The quality of US reporting on Pakistan is lacking. This is increasingly evident from the number of reports filed by respected, award-winning journalists at mainstream media outlets that end up proven inaccurate. While some of the confusion may be due to the generally complex nature of US-Pakistan relations, producers and journalists need to re-examine their processes for vetting sources and confirming information before it is released. With the stakes as they are, we simply cannot afford to keep making mistakes.
In the most recent example, ABC News reporters Matthew Cole and Nick Schifrin reported yesterday that National Security Advisor Tom Donilon threatened to send Pakistani Ambassador Husain Haqqani back to Islamabad if Raymond Davis is not released. This report was immediately denied by the Pakistani Ambassador via Twitter, “Read my tweet: No US official has conveyed any personal threats 2 me or spoken of escalating tensions.”
When ABC News Senior White House Correspondent Jake Tapper responded, “That’s not a denial,” the Pakistani Ambassador reiterated his denial: “This is: Read my tweets: No US official, incl the NSA, has conveyed any personal threats 2 me or spoken of extreme measures.”
What is curious about the report by Cole and Schifrin is that they didn’t seem to ask the Pakistani Ambassador who, as demonstrated by his Twitter feed, is quite accessible to journalists. Instead, they cited “two Pakistani officials involved in negotiations about Davis” and “a senior U.S. official, who was not authorized to speak on the record.”

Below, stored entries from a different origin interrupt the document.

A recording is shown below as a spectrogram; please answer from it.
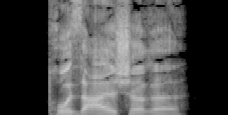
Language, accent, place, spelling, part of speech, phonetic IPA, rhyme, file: German, Germany, Berlin, prosaischere, adjective, [pʁoˈzaːɪʃəʁə], -aːɪʃəʁə, De-prosaischere.ogg
- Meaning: inflection of prosaisch: 1. strong/mixed nominative/accusative feminine singular comparative degree 2. strong nominative/accusative plural comparative degree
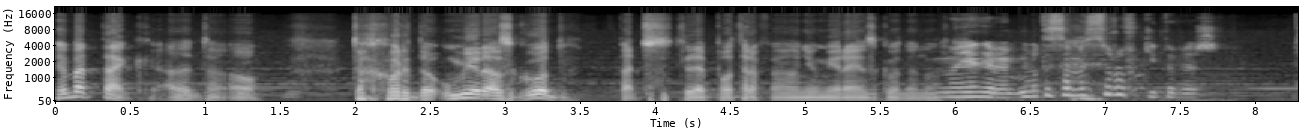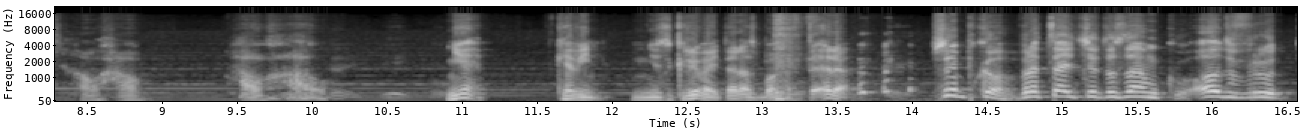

Ambassador Haqqani noted that the Pakistani officials Cole and Schifrin spoke to could not have known what was said in the meeting with NSA Donilon as he was the only Pakistani present. As for the senior U.S. official who confirmed the report, we would be wise to remember that senior government officials have been known to feed high profile journalists statements designed not to inform, but to influence public opinion. Examples of this behavior were well documented in Bob Woodward’s most recent book, Obama’s Wars1.
Following the ABC News report, Pakistani English-language daily Dawn spoke with the US Embassy in Islamabad which described the ABC News report as “not true”, a position confirmed by an official press release from the Embassy early this morning which describes the story as “simply inaccurate.”
But ABC News is not the only major media outlet that’s come under fire for its reporting on Pakistan recently. We have observed in the past that The New York Times has occasionally published problematic coverage of Pakistan, and Pakistani blogger Syed Yahya Hussainy earlier this week criticized The New York Times for relying on the same individuals for comment on issues despite evidence that they may not be neutral observers.
Additionally, as we noted on Wednesday, news reports have suggested that tensions over the fate of Raymond Davis threatened trilateral meetings scheduled for later this month, but this assertion too has been denied by the US government.
Beale also said that there was no change of plan in President Asif Ali Zardari’s trip to the US, and nor was President Obama planning to cancel his trip to Pakistan. The spokesperson said that the US embassy and consulates will continue work as per usual in Pakistan.
We wrote on Wednesday that “Both nations’ needs deserve respect and attention, and the only path to a solution that satisfies both nations is open and constructive dialogue.” In order to facilitate such a dialogue, we need the press to cut through the rumor and speculation that clouds public perception about international relations.
1 See: Woodward, Bob. Obama’s Wars. New York: Simon & Schuster, 2010. 157-159.